Do all microdoses contain THC? Or, can microdosing be applied to CBD and hemp oil, too?
- The concept of microdosing does technically focus on the use of THC, but it is not always warranted or necessary depending on the pathological condition of focus because a variety of cannabinoids have therapeutic value. If a consumer is using CBD, whether it be from hemp or cannabis, like any other cannabinoid or drug, the lowest effective dose is ideal. Keep in mind that CBD does have an effect on mood and can be pharmacologically considered psychoactive, though not intoxicating.
So… How do I get started?
Step 1: Choose your method of consumption.
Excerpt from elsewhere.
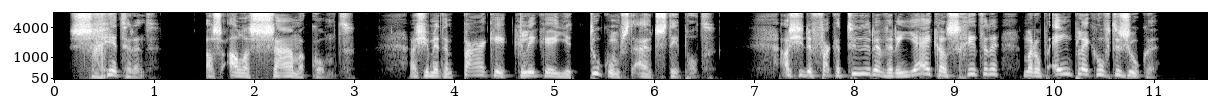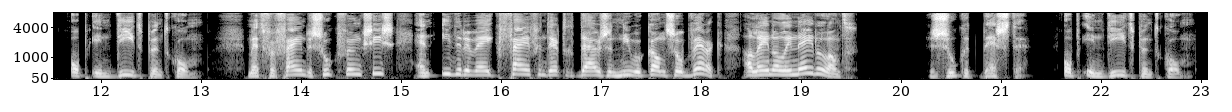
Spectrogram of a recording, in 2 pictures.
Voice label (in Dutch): positief, emoties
- Microdosing is easiest when using an ingestible formulation of cannabis, like an edible or tincture, because they are easier to dose, but other formulations can be used as well, such as vape cartridges. Look around and ask your local budtender for a reputable product that produces consistent and reliable products, such as Darwin Brands in Arizona.
Step 2: Choose your dose.
- Start low and go slow, especially if you are new to cannabis or are aware that you have a low tolerance for THC. Don’t be afraid to begin with 1 mg of THC to see how you personally react. If you consume an edible, it may take up to two hours to notice any effects, so it is recommended to refrain from consuming more before then.
Step 3: Construct a dosing schedule.
- This will be different for orally-ingested products versus inhaled or other formulations that are absorbed directly into the bloodstream, like vaporized oil and transdermals. Once you figure out your preferred formulation and how much of that formulation you need to consume to get the effects you seek, make a note of how long the effects take to kick in, as well as how long they last. You can then design a schedule based on your personal dosing needs.
What are examples of some reliable products to try?
- Darwin Brands’ Origin Series Caramel Hard Candies come in a dose of 20 mg CBD with 2 mg THC, a wonderful starting place for those looking for a balanced and clear-headed experience without the intoxicating effects. Because the caramels contain 20 mg of CBD, the typical adverse effects associated with THC, such as paranoia and anxiety, is highly mitigated.
If 20 mg of CBD is too much, Darwin also offers their Seriously Good Gummies in a dose containing 10 mg CBD and 2 mg THC. One great benefit of their edibles is the homogeneity that results from their strict production process. Feel free to cut them in half and expect half the dose!
By: Jennifer Corso, BA, MA
Biochemical Exercise Physiologist